Skip to content

Book Review: The Art of Puss in Boots

November 10, 2011

Released November 8th, 2011

Page count: 152 pages

Size: 10” x 11”

The Art of Puss in Boots

Written by Ramin Zahed

Foreword by Guillermo del Toro

Published by Insight Editions


The Art of Puss in Boots Book Review by Erin V.  

At times drawing inspiration from the character of Zorro (as played by Antonio Bandaras, also the voice of Puss), and the spaghetti western movies of Sergio Leone, the goal was to make Puss in Boots stand alone from the Shrek movies, where the character was first introduced.

The landscapes this time around are washed in warmer palettes with many red and yellow tones, designed full of latin flavour, and more realistic at times than Shrek, all while still retaining the fairy tale and fantastical elements of Puss’ world.  To paraphrase what producer Joe M. Aguilar says at the beginning of this book, they ‘wanted to make sure the movie stayed away from the usual earmarks of a spin-off’ – and in my opinion, they wildly succeeded.

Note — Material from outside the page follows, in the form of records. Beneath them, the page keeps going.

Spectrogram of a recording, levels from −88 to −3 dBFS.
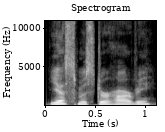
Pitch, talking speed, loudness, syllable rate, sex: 155 Hz, 160 wpm, -16 LUFS, 4.0 syllables/s, male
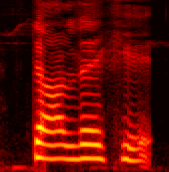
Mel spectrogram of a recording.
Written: cOlekHe

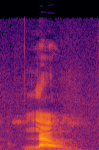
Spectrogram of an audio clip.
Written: lao

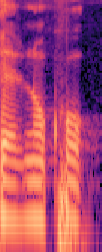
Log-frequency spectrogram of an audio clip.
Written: ErnOkHo

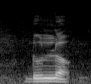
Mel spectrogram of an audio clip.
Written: DulO

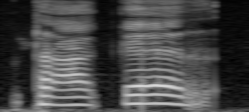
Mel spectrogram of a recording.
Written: THakEr

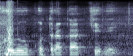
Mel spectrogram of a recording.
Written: kHuru kotrakak cibe

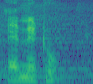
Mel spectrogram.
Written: EmeTHo

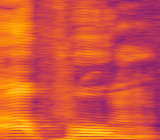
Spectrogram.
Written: apHong

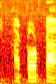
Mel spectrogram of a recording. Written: aToTa

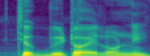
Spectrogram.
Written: cokbiToelone

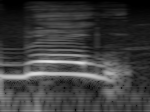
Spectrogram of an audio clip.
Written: beng

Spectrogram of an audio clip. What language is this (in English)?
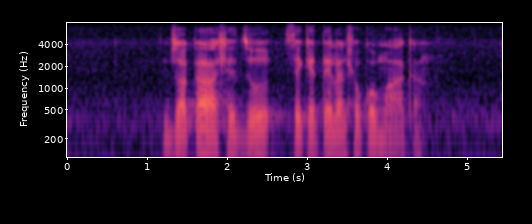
Tsonga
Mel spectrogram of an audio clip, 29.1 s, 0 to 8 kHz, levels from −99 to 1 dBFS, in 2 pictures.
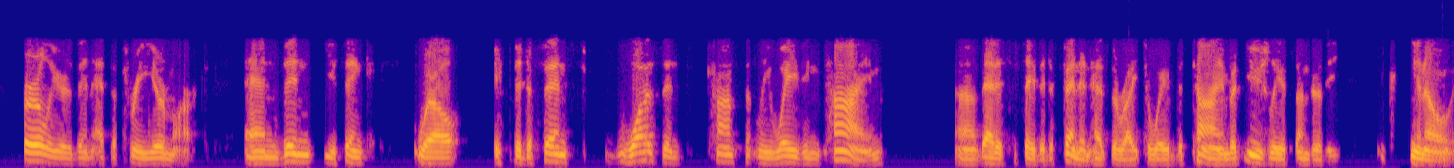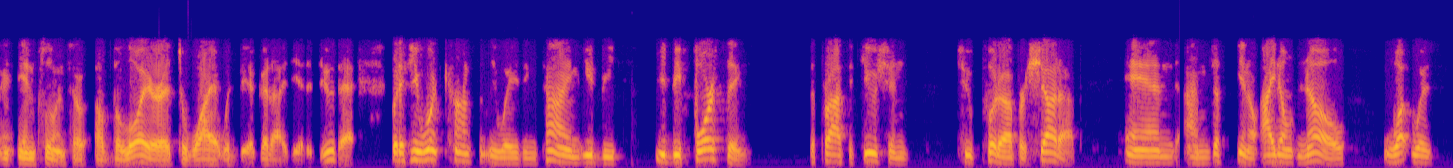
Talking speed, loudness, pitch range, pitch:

After a Foreword by Guillermo del Toro, and an informative introduction, The Art of Puss in Boots is divided neatly into three basic sections.  Characters, Locations, and a brief third chapter entitled ‘Bringing It All Together’ – which profiles from start to finish the making of the ‘dance-fight’ scene between Puss and Kitty.  Although this last one is a short section, it is very interesting to get an idea of the many steps involved in the process of creating a single scene or sequence.

For the characters section, we get a couple pages with a bit of text and ample images for each main character, as well as a few of the background ones.  The progression is interesting to see, particularly in the designing of the new characters, and how their look changed to fit the story as it expanded as well.  But by far the longest section in this book falls to the locations.  Covering over 70 of the 152 pages, we get an in-depth look at building designs, landscapes, as well as locations that were scrapped from earlier versions of the script.

Also included in this section are short pages dubbed ‘Getting Technical,’ which cover a brief look at the technical challenges faced with the new sets and VFX requirements for this film – in particular with the beanstalk and ‘cloud world.’  Besides designing something the characters could interact with, the lighting in the ‘cloud world’ was gorgeous, especially the achievement of recreating the ‘multiscattering effect’ of how real clouds bounce light around and through them.  Like water, clouds are always a technical feat to get right as no two cloud or water scenes are the same.  Among other things covered on the technical side, are how important things as simple as dust particles can be for a 3D effect, and how the use of light, shadows, and editing shape a film – something very evident in Puss in Boots.

A book you can read cover to cover in a few hours, or flip open randomly to learn something new, this is well written and as always strikes just the right balance of information and images.  This is another ‘art of’ book to be added to your shelf – or to give as a Christmas present, considering the it’s only three weeks to December 1st already…  Art and animation enthusiasts, or students, will want this one.


Distributed by Paramount & animated at DreamWorks, Puss in Boots hit theatres October 28th.  From Insight Editions, The Art of Puss in Boots is available in stores now.  You can read our full movie reviews of Puss in Boots here.  

One Comment leave one →
  1. November 11, 2011 12:59 am

    I want to see that movie! Antonio Banderas. Enough said even if it is just his voice, and that cat does sad puppy eyes that rival Bolt.



Leave a Reply

Fill in your details below or click an icon to log in: Logo

You are commenting using your account. Log Out /  Change )

Twitter picture

You are commenting using your Twitter account. Log Out /  Change )

Facebook photo

You are commenting using your Facebook account. Log Out /  Change )

Connecting to %s

%d bloggers like this: